Gosh time really flies and we are into the last two months of 2016 already! What and eventful year it had been so far! Just around this time last year, I was still working out the recipes for a joint collaboration with nine other recipe bloggers from Singapore and Malaysia in a cookbook kindly sponsored by Kwong Cheong Thye and published by InfoMedia. It was a crazy period for all of us, cooking and cooking and cooking to fine tune the recipes, the eventual photo shoot when we took turns to slog in the kitchen the whole day and work around the clock to churn out 40 dishes and bakes to put in front of the lens over two frantic days. The adrenaline rush was overwhelming, both stressful and fun at the same time!
I had been thinking…what was probably my first impression of Japanese food which I’d gotten to known when we were young? Was it sushi? Was it sashimi? Hmm,I don’t think so… Was it Katsudon or Oyakodon? I think I only got to know about these in my late teens. So what was it exactly?

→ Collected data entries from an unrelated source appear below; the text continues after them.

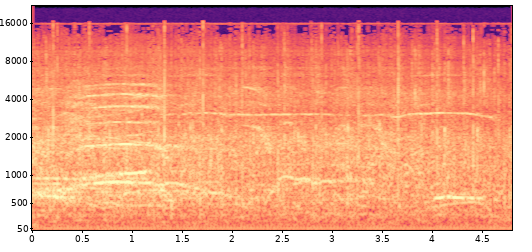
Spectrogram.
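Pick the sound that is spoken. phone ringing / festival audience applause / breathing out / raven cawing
festival audience applause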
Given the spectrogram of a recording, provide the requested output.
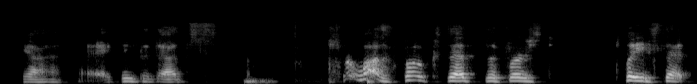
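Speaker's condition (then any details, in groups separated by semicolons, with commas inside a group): Cerebral palsy; hamstring releases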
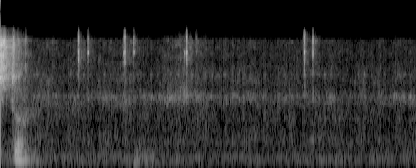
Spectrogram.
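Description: A few faint, sharp clicks of a computer mouse, some in quick pairs, spaced irregularly over a quiet room background.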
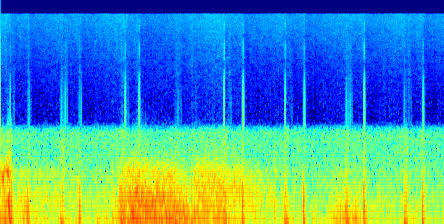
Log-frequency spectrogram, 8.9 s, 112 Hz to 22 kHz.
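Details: Man's heartbeat via digital stethoscope on the chest while relaxing/sleeping: steady low thumps about 50 a minute with breathing rustle; normal heart sounds.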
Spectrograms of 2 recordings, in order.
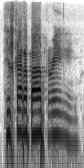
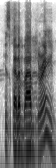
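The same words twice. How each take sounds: First: High, louder character echo; put-on high voice. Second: Said in the usual way. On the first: Echoing the Bob Green line, high character voice.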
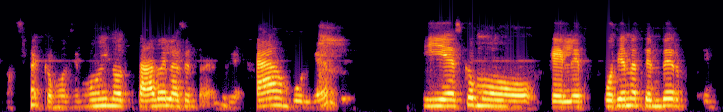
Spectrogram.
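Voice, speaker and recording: A woman teaches a sociolinguistics class in a slightly husky voice. She explains step by step and keeps checking in with her listeners. The recording is dull and lo-fi. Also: mid-range voice. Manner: explanatory, frequent check-ins with "¿no?" and "este".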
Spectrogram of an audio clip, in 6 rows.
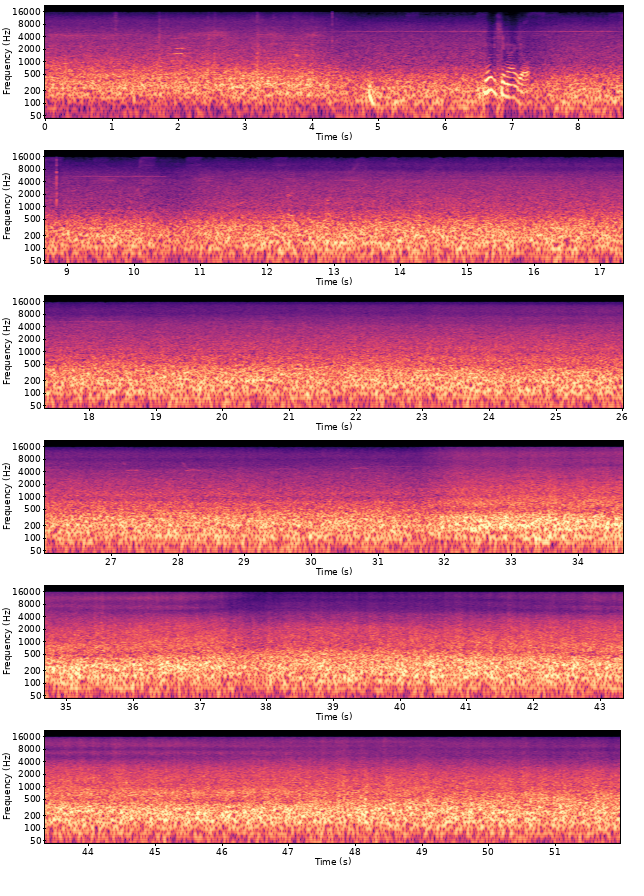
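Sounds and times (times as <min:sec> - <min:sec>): river water over rocks: 0:00.0 - 0:51.9.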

I vividly remember 2 programmes that were shown when I was young, a time when NHK invaded our local TV. It was 阿信 Oshin for the adults, especially mothers and grandmothers who would pause amidst making family dinner and become all thoroughly absorbed into the life of the little Japanese girl in this Japanese drama epic, only to return to the stove and vegetables all teary. For us kids then, it must have been Doraemon, that big-headed blue creature which I only got to know as a cat very much later. Japanese popular culture seem to be particularly fond of cats, albeit somewhat physically challenged, since Doraemon is without ears and just when you thought that was weird, Hello Kitty doesn’t have a mouth. Jokes aside, Doraemon was so immensely popular at that time with every boy and girl was able to hum the theme song despite not knowing a word in Japanese. And of course with Doraemon, dorayaki became also widely known to us as a popular Japanese snack. But it was only until much later that we’d gotten to know what it tasted like!